Two Republican congressmen from West Michigan blasted the federal intelligence community for secretly collecting the phone records of millions Americans. Rep. Justin Amash (R-Grand Rapids) and Rep. Bill Huizenga (R-Holland) discussed the program during a luncheon in Grand Rapids today.
“I think it’s outrageous,” Amash said, “I think the American people are outraged about it and it has to stop.”
The Guardian newspaper published the classified court order this week. In it, the National Security Agency required Verizon Wireless to hand over information about all domestic and foreign calls on a daily basis, no matter if the callers were suspected of any criminal wrongdoing.
Amash says the U.S. Constitution prohibits that.
“It’s there to protect you in exactly these kinds of situations. There’s not supposed to be broad sweep of everyone’s information. You’re supposed to have probable cause to go after people’s information,” Amash said.
The NSA used the Patriot Act to petition for the records.

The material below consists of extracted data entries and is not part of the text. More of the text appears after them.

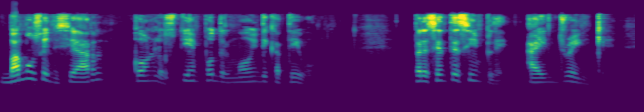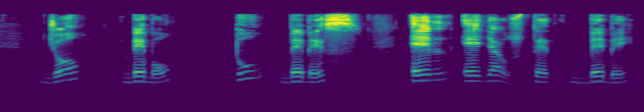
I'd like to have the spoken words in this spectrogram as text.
Vamos a iniciar con los tiempos del modo indicativo. Presente simple, I drink. Yo bebo, tú bebes, él, ella, usted bebe,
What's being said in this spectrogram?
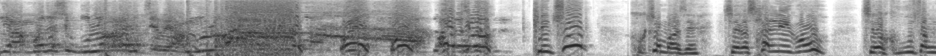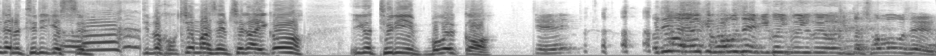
이 악마자식 물러가라 했지 왜 안 물러가 어! 어! 니마! 괜찮? 걱정 마셈. 제가 살리고 제가 구구상자를 드리겠음. 니마 걱정 마셈. 제가 이거 이거 드림 먹을 거. 예? 어디가 여기 봐보세요 이거 이거 이거 여기 다 접어보세요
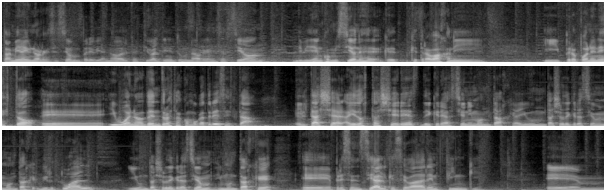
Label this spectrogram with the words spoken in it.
también hay una organización previa, ¿no? El festival tiene toda una organización dividida en comisiones que, trabajan y, proponen esto. Eh, y bueno, dentro de estas convocatorias está el taller. Hay dos talleres de creación y montaje. Hay un taller de creación y montaje virtual y un taller de creación y montaje eh, presencial que se va a dar en Finky. Em,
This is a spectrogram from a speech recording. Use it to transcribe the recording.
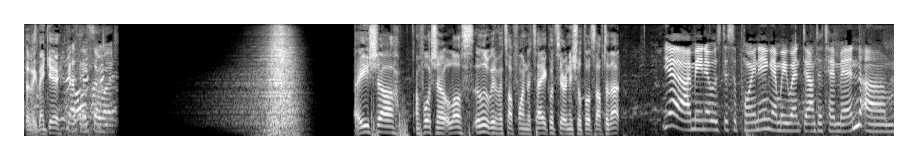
Perfect. thank you yeah, thanks so much Ayesha unfortunate loss, a little bit of a tough one to take. What's your initial thoughts after that? Yeah, I mean, it was disappointing and we went down to 10 men, um,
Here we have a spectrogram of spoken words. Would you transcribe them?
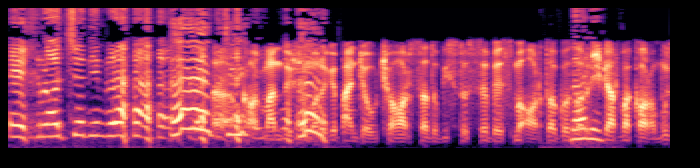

Amash says the act itself is unconstitutional. But Congressman Huizenga believes the act has simply been misused. He says the legislative branch needs to step up its oversight role of the executive branch.
“Think of yourself if you were an Obama voter in 2008,’ Huizenga said, “It was relentless attack upon the overreach of the Bush administration and where the administration is now more drone attacks, IRS issues, this happening; I think this is going to cause more distrust between people and their government.”
Earlier Friday, Rep. John Conyers (D-Detroit) issued a statement saying the revelations “raise serious alarm bells.” He said the issues require “a full and candid review and discussion” in the Judiciary Committee, which he once chaired.
Amash was the only Republican in the Michigan delegation to vote against re-authorizing the Patriot Act in 2011. It was first passed after 9-11 to help combat terrorism.
The chairman of the House Intelligence committee says the ongoing NSA search of telephone records thwarted an attempted terrorist attack in the United States in the last few years.
Meanwhile, Congressman Mike Rogers (R-Brighton) defended the telephone records collection at a Capitol Hill news conference on Thursday. He said the information culled from the records enabled U.S. authorities to stop a "significant case."
He declined to provide additional details but said he was in touch with U.S. officials about providing more information.
He said the NSA search is for business records and is constantly being reviewed. He said nothing is done without court approval.